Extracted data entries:
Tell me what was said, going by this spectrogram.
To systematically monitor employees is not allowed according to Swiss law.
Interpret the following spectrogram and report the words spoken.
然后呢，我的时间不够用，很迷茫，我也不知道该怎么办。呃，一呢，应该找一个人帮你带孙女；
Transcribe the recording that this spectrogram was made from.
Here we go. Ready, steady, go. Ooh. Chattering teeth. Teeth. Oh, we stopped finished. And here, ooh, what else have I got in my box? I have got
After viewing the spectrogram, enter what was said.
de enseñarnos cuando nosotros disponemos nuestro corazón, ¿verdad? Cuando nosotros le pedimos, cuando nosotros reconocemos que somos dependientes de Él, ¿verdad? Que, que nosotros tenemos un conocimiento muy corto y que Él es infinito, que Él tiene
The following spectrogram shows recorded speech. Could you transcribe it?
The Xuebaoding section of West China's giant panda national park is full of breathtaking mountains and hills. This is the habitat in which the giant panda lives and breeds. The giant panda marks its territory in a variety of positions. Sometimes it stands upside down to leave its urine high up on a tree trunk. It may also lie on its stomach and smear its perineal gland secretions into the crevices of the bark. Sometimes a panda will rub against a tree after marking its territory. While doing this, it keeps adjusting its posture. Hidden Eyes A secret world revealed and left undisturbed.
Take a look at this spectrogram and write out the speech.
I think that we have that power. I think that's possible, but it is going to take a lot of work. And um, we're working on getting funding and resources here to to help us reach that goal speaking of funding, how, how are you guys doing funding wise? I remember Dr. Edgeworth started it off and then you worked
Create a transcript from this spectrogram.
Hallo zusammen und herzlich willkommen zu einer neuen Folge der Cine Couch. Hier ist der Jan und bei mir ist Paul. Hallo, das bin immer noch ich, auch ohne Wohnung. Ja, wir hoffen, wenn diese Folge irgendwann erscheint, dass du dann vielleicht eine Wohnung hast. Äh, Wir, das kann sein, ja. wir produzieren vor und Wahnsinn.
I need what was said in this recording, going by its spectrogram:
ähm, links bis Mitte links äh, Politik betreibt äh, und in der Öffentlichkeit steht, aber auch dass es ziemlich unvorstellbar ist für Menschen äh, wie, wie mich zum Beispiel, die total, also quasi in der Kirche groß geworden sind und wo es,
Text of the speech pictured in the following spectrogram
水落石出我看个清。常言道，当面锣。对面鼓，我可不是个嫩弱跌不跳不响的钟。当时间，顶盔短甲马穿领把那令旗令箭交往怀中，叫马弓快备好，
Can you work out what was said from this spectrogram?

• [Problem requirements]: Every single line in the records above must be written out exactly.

• [Reply]:
Tell me what was said, going by this spectrogram.
To systematically monitor employees is not allowed according to Swiss law.
Interpret the following spectrogram and report the words spoken.
然后呢，我的时间不够用，很迷茫，我也不知道该怎么办。呃，一呢，应该找一个人帮你带孙女；
Transcribe the recording that this spectrogram was made from.
Here we go. Ready, steady, go. Ooh. Chattering teeth. Teeth. Oh, we stopped finished. And here, ooh, what else have I got in my box? I have got
After viewing the spectrogram, enter what was said.
de enseñarnos cuando nosotros disponemos nuestro corazón, ¿verdad? Cuando nosotros le pedimos, cuando nosotros reconocemos que somos dependientes de Él, ¿verdad? Que, que nosotros tenemos un conocimiento muy corto y que Él es infinito, que Él tiene
The following spectrogram shows recorded speech. Could you transcribe it?
The Xuebaoding section of West China's giant panda national park is full of breathtaking mountains and hills. This is the habitat in which the giant panda lives and breeds. The giant panda marks its territory in a variety of positions. Sometimes it stands upside down to leave its urine high up on a tree trunk. It may also lie on its stomach and smear its perineal gland secretions into the crevices of the bark. Sometimes a panda will rub against a tree after marking its territory. While doing this, it keeps adjusting its posture. Hidden Eyes A secret world revealed and left undisturbed.
Take a look at this spectrogram and write out the speech.
I think that we have that power. I think that's possible, but it is going to take a lot of work. And um, we're working on getting funding and resources here to to help us reach that goal speaking of funding, how, how are you guys doing funding wise? I remember Dr. Edgeworth started it off and then you worked
Create a transcript from this spectrogram.
Hallo zusammen und herzlich willkommen zu einer neuen Folge der Cine Couch. Hier ist der Jan und bei mir ist Paul. Hallo, das bin immer noch ich, auch ohne Wohnung. Ja, wir hoffen, wenn diese Folge irgendwann erscheint, dass du dann vielleicht eine Wohnung hast. Äh, Wir, das kann sein, ja. wir produzieren vor und Wahnsinn.
I need what was said in this recording, going by its spectrogram:
ähm, links bis Mitte links äh, Politik betreibt äh, und in der Öffentlichkeit steht, aber auch dass es ziemlich unvorstellbar ist für Menschen äh, wie, wie mich zum Beispiel, die total, also quasi in der Kirche groß geworden sind und wo es,
Text of the speech pictured in the following spectrogram
水落石出我看个清。常言道，当面锣。对面鼓，我可不是个嫩弱跌不跳不响的钟。当时间，顶盔短甲马穿领把那令旗令箭交往怀中，叫马弓快备好，
Can you work out what was said from this spectrogram?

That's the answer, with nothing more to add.